wrong again. you have to have a tv licence to receive broadcast tv signals. it's the law. and it's not enforced by the bbc. they just get the licence fee money. and it's a fucking bargain.
btw, you are compelled to give commercial broadcasters money too. it's almost impossible to buy groceries without visiting a supermarket. they all advertise on tv. where do the supermarkets get the money for that?
Yes, there are variously shaped and sized, occasionally intersecting, piles of shit. Some bigger and more unpleasant than others but all in need of cleaning up to some degree.
Government may have a monopoly on force but the direction in which the force is applied is/was often dictated by companies like NI in the interest of companies like NI.
The thing they have in common is that they're all in the gutter, the only difference is the depth.
No, there is a big difference between the force of a gun pointed at your head and the force of seeing images saying "buy this" in a supermarket and you're not capable of kidding yourself that you don't understand the difference. And don't be so pedantic. The government extorts money from us and passes it out to its various branches whether that be obscure public special interest groups that nobody has heard of, nationalized banks that should have been allowed to fail or a broadcast television system that a government has no business maintaining.
And private networks produce shit and quality programming just like the Beeb, the only difference is nobody will drag me from my home and throw me into one of those things called a jail if I refuse to pay those evil profit seekers to watch the shit they make. Calling it "the law" does not change the fact.
I'm always impressed by the power of self delusion though, as well as the rationalizations that people come up with to support their delusional beliefs. You're almost as funny as creationists who prove evolution never occurred by opening a jar of peanut butter revealing that a new lifeform hasn't evolved in the ten days since it was sealed. And in case you think I'm taking the piss, watch and stare in disbelief:

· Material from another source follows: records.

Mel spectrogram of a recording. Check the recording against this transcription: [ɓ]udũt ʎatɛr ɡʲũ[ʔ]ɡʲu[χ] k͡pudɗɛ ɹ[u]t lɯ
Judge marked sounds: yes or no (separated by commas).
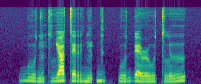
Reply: yes, yes, no, yes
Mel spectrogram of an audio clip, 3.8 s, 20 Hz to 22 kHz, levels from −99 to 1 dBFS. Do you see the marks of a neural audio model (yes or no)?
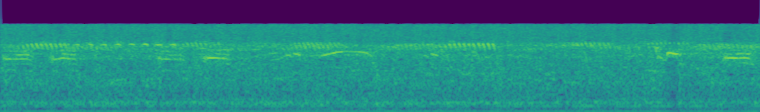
no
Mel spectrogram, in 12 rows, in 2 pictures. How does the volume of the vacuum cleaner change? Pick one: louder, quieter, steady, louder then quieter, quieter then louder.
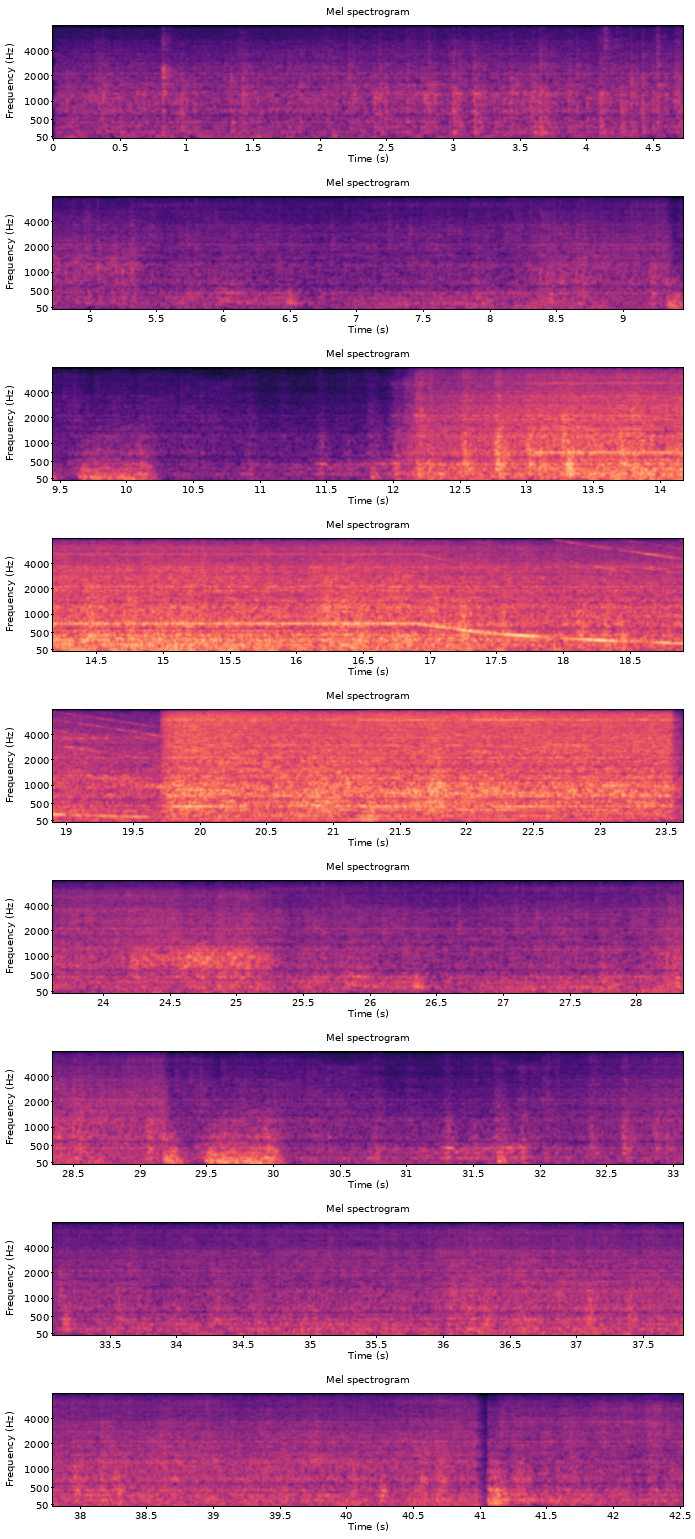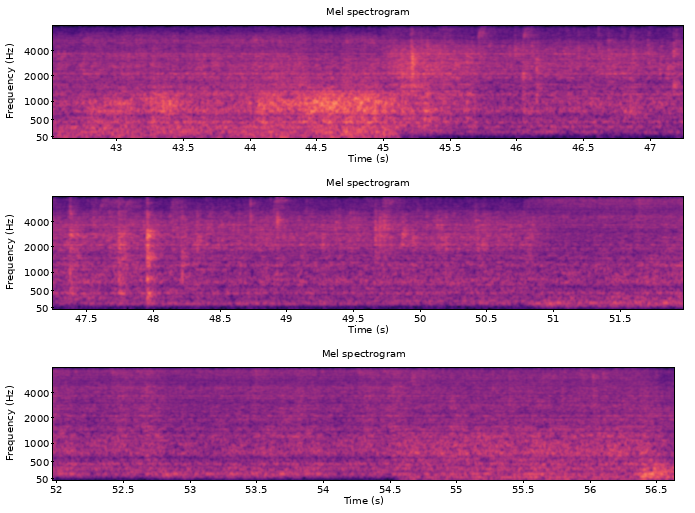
louder.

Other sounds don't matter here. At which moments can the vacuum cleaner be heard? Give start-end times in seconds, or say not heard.
13.0-23.6.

Also Mr. AC above me what evidence have you that NI is controlling our or any other government? If I understand the news correctly our government has said it will use it privilege to break up NI. If I ever form my own government controlling conspiracy I'll make sure I don't install politicians who do my bidding by destroying me and violating my rights. Kind of reminds me of when people accuse Jew, excuse me "Zionists" of controlling a media that is constantly demonizing them and calling for their destruction.
PM = PM, TC = Top Cop
PM: this is all very off the record so please be fully open and upfront with us. Don't mind these people here from national security - they too have a job to do.
TC: yes, I am familiar with the process.
PM: now is there anything you would like to share with us? Feel free to share, it will not go beyond these walls but you really must let me know if there is anything, anything at all that could possibly compromise the government, NI and of course the police.
TC: no, no I don't believe there is. I've conducted my professional life carefully and openly.
PM: ah - I thought so.
<turns to security bods>
PM: do you have those files with you? Could you start now please?
TC intejects: would you like my resignation now for the benefit of the media? Of course, I will expect that I will be offered early retirement as soon as the brouhaha has quietened a bit.
PM: a wise choice if I may say so. Please continue this meeting - I will excuse myself now. Security need you to verify the information they have on you - your early retirement sort of.... well depends upon it?